Canada Post Corporation
It Can Deliver
Publisher: Campaign for Improved Postal Service, Canada
Year Published: 1986
Resource Type: Book
Cx Number: CX3286
Abstract: Several unions collaborated in the production of this pamphlet, including the Canadian Labour Congress, the Canadian Postmasters and Assistants Association, the Canadian Union of Postal Workers, the Letter Carriers' Union, and the Union of Postal Communications Employees. It argues that the post office is in danger of being destroyed by federal government policies, with cutbacks in service and the contracting out of operations combining to undermine the ability of the Post Office to provide service to all Canadians. It notes that the establishment of financial self-sufficiency as the number one priority of Canada Post Corporation has meant a 100 per cent increase in postal rates for the public between January 1, 1982 and June 24, 1985. (Further increases have since been instituted.) The drive to achieve self-sufficiency at all costs has meant not only much higher prices but cutbacks in services.
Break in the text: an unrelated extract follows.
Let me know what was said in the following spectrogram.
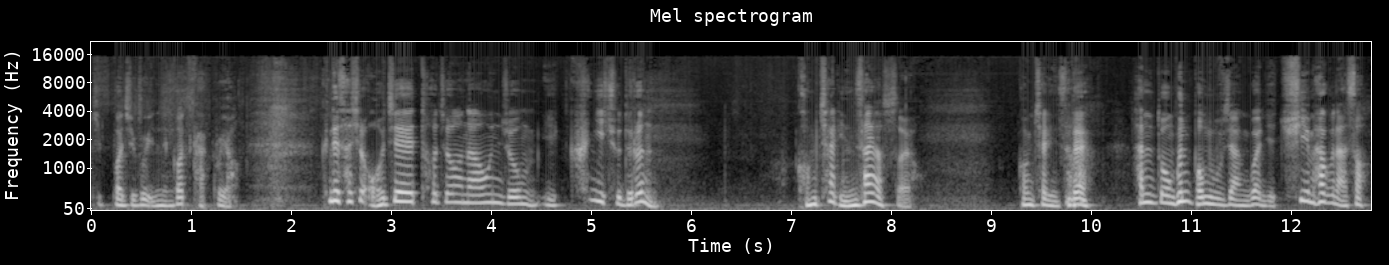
깊어지고 있는 것 같고요. 근데 사실 어제 터져 나온 좀 이 큰 이슈들은 검찰 인사였어요. 검찰 인사. 네. 한동훈 법무부 장관 이제 취임하고 나서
More households go without door-to-door delivery; most rural Canadians now go without six day delivery; post offices have been closed; mail is slower; local street letter boxes have been greatly reduced in number and pick-ups have been decreased, and second deliveries for businesses have been eliminated.
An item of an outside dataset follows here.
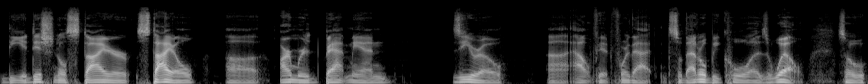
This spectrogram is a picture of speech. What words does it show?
the additional style style uh, armored batman zero uh, outfit for that so that'll be cool as well so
The post office unions suggest an alternative program which would make improved service the number one priority of Canada Post: All urban communities with 2,000 points of call should automatically receive five day door-to-door delivery. There should be no deadline for the achievement of financial self-sufficiency. Increasing revenues should replace reducing costs as the primary means of reducing the deficit. There should be an immediate moratorium on the closure of Post Offices and elimination of rural routes. The government should permit Canada Post to expand into package distribution services and electronic bulk mail. There must be adequate staffing to provide service. A major initiative should be taken to reduce work injuries and illnesses at the Post Office, which has one of the worst safety records in the country. Contracted services, such as sub post offices and cleaning should be contracted in.
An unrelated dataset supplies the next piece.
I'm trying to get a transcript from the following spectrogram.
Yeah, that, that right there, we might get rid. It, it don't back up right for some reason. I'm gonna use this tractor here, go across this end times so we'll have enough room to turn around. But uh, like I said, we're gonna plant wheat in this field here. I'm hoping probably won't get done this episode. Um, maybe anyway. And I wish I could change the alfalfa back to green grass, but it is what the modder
The pamphlet calls on Canadians to lobby their members of Parliament and government officials to implement these changes.